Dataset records
>>>

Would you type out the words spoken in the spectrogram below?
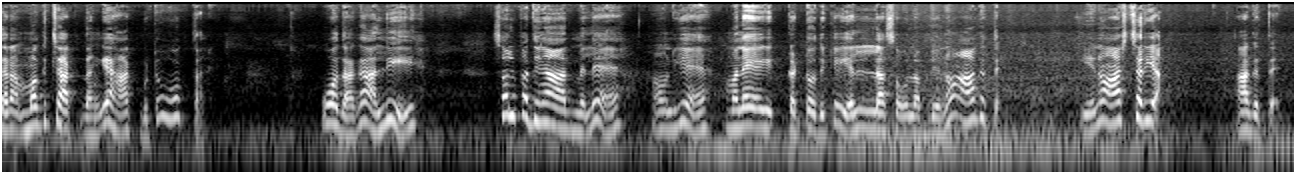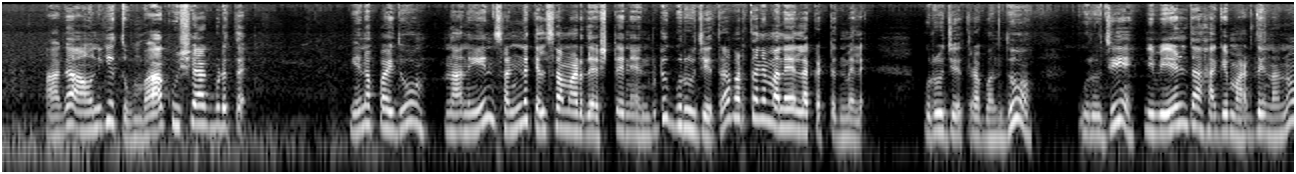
ಥರ ಮಗಚಾಕ್ದಂಗೆ ಹಾಕ್ಬಿಟ್ಟು ಹೋಗ್ತಾನೆ. ಹೋದಾಗ ಅಲ್ಲಿ ಸ್ವಲ್ಪ ದಿನ ಆದಮೇಲೆ ಅವನಿಗೆ ಮನೆ ಕಟ್ಟೋದಕ್ಕೆ ಎಲ್ಲ ಸೌಲಭ್ಯನೂ ಆಗುತ್ತೆ. ಏನೋ ಆಶ್ಚರ್ಯ. ಆಗುತ್ತೆ. ಆಗ ಅವನಿಗೆ ತುಂಬ ಖುಷಿ ಆಗಿಬಿಡುತ್ತೆ. ಏನಪ್ಪ ಇದು? ನಾನು ಏನು ಸಣ್ಣ ಕೆಲಸ ಮಾಡಿದೆ ಅಷ್ಟೇ ಅಂದ್ಬಿಟ್ಟು ಗುರೂಜಿ ಹತ್ರ ಬರ್ತಾನೆ ಮನೆಯೆಲ್ಲ ಕಟ್ಟಿದ ಮೇಲೆ. ಗುರೂಜಿ ಹತ್ರ ಬಂದು, ಗುರೂಜಿ, ನೀವು ಹೇಳ್ದ ಹಾಗೆ ಮಾಡಿದೆ ನಾನು.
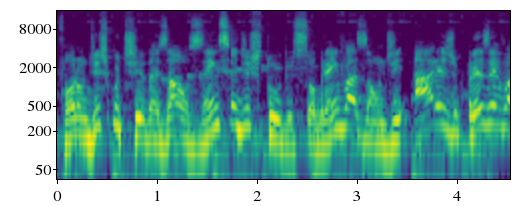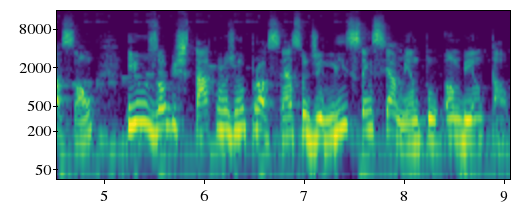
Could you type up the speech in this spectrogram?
foram discutidas a ausência de estudos sobre a invasão de áreas de preservação e os obstáculos no processo de licenciamento ambiental.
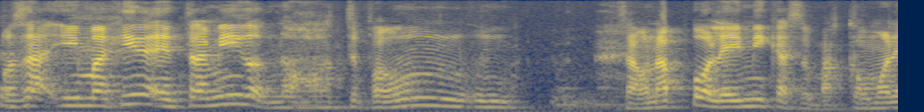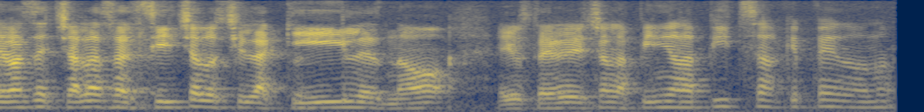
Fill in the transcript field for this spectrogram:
O sea, imagina, entre amigos, no, te fue un, o sea, una polémica, ¿cómo le vas a echar la salchicha a los chilaquiles, no? Y ustedes le echan la piña a la pizza, ¿qué pedo, no?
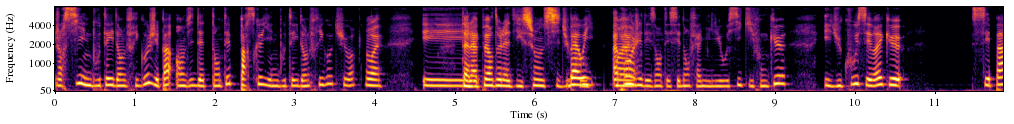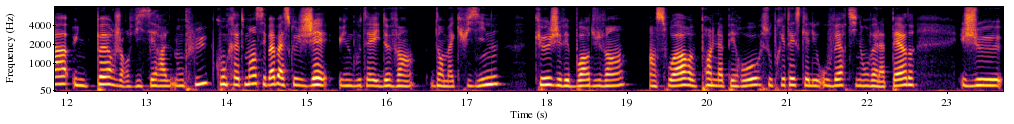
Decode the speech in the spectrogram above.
Genre, s'il y a une bouteille dans le frigo, j'ai pas envie d'être tentée parce qu'il y a une bouteille dans le frigo, tu vois. Ouais. Et T'as la peur de l'addiction aussi, du bah coup. oui. Après, Ouais. moi, j'ai des antécédents familiaux aussi qui font que. Et du coup, c'est vrai que c'est pas une peur genre viscérale non plus. Concrètement, c'est pas parce que j'ai une bouteille de vin dans ma cuisine que je vais boire du vin un soir, prendre l'apéro, sous prétexte qu'elle est ouverte, sinon on va la perdre. Je,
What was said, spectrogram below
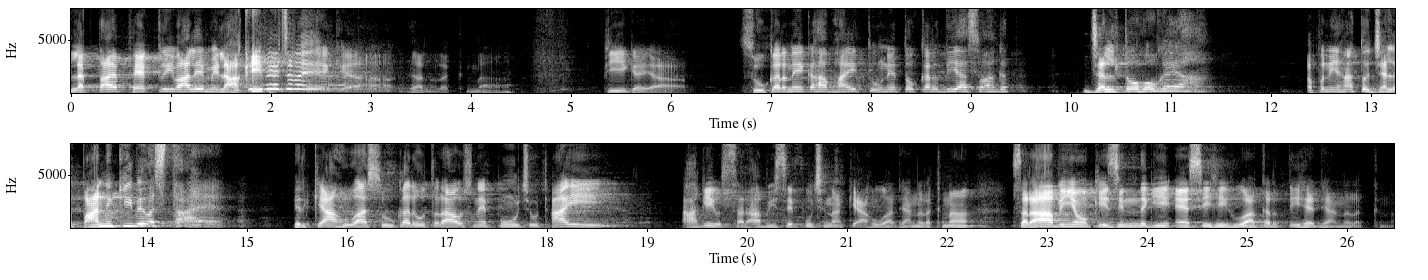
लगता है फैक्ट्री वाले मिला के ही बेच रहे हैं क्या? ध्यान रखना। पी गया। सुकर ने कहा, भाई, तूने तो कर दिया स्वागत। जल तो हो गया। अपने यहाँ तो जल पान की व्यवस्था है। फिर क्या हुआ? सूकर उतरा, उसने पूछ उठाई। आगे उस शराबी से पूछना, क्या हुआ? ध्यान रखना। शराबियों की ज़िंदगी ऐसी ही हुआ करती है, ध्यान रखना।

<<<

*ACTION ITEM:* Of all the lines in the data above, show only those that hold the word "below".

*ANSWER TO THE EXERCISE:*
Would you type out the words spoken in the spectrogram below?
What was said, spectrogram below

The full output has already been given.